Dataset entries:
Content starts

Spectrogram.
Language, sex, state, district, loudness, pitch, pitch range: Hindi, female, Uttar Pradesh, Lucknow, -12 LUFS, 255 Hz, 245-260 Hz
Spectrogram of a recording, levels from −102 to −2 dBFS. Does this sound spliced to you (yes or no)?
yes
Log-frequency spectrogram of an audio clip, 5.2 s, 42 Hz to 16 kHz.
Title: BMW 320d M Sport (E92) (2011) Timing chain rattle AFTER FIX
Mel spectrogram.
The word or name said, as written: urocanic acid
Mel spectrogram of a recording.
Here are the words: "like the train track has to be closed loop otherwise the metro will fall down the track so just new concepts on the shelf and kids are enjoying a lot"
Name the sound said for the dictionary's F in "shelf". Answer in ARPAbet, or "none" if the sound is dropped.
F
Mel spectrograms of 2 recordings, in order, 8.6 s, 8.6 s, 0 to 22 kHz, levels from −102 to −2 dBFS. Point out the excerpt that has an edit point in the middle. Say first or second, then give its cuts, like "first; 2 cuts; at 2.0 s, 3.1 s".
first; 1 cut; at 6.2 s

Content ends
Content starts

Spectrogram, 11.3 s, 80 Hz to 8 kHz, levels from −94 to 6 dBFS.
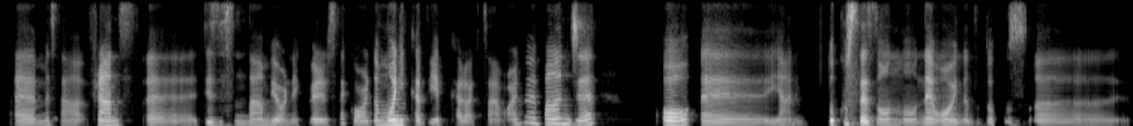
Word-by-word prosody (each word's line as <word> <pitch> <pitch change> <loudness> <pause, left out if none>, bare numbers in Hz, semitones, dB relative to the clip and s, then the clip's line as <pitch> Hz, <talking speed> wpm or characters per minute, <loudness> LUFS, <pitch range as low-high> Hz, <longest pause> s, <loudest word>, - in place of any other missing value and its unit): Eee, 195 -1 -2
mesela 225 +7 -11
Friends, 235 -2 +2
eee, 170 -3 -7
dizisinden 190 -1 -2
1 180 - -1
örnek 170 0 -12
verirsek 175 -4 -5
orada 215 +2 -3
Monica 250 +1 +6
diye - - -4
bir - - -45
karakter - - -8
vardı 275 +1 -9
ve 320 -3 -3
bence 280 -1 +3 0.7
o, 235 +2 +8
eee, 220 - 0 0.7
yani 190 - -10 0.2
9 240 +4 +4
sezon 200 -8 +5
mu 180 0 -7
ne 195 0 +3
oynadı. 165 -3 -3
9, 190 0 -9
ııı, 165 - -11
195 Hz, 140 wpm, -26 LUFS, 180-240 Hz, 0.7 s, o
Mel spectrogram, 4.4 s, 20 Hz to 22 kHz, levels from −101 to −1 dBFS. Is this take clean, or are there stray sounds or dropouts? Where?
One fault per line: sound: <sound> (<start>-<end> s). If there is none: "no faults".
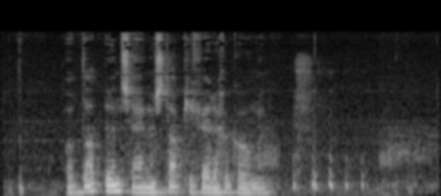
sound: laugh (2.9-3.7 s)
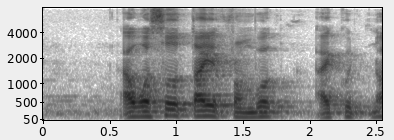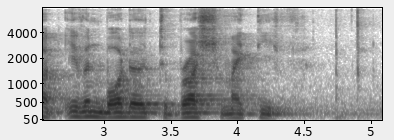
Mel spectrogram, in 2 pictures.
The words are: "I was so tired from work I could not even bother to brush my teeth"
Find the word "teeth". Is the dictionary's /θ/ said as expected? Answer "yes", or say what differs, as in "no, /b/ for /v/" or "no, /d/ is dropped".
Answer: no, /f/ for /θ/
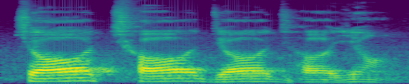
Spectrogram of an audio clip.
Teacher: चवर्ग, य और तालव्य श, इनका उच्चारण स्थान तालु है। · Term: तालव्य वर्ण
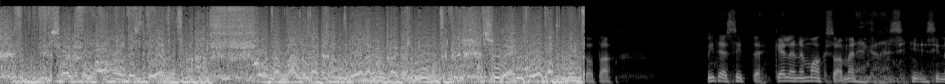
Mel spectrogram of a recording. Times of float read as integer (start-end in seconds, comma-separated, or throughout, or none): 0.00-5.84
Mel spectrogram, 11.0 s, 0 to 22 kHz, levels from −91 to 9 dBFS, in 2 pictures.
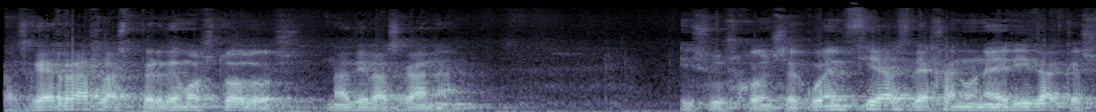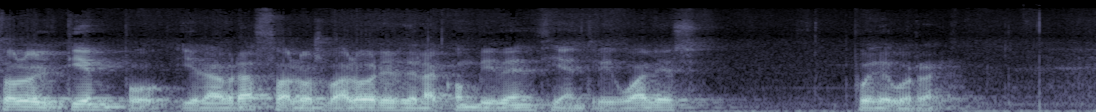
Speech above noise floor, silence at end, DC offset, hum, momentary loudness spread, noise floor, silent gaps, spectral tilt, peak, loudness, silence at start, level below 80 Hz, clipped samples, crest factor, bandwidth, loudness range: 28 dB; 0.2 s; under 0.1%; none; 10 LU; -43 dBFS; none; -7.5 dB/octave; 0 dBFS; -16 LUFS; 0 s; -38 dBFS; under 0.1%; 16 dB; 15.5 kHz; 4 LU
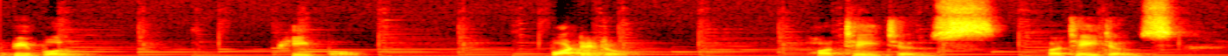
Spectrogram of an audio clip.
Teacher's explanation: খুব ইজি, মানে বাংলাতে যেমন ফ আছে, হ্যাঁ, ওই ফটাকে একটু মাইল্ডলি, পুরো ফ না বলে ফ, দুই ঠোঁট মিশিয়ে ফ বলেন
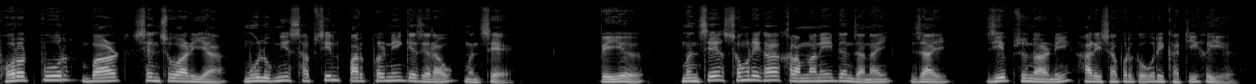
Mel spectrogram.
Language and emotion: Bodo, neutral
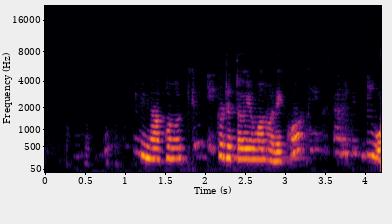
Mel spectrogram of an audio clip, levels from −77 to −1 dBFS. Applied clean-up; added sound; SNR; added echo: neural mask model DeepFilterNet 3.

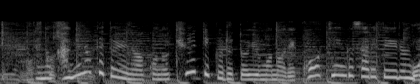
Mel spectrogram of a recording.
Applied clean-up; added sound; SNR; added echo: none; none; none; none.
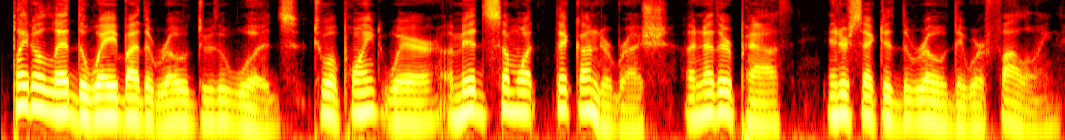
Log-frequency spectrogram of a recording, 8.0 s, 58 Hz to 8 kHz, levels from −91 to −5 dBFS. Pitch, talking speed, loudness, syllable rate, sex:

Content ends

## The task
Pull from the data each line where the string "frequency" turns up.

## Your solution
Log-frequency spectrogram of an audio clip, 5.2 s, 42 Hz to 16 kHz.
Log-frequency spectrogram of a recording, 8.0 s, 58 Hz to 8 kHz, levels from −91 to −5 dBFS. Pitch, talking speed, loudness, syllable rate, sex:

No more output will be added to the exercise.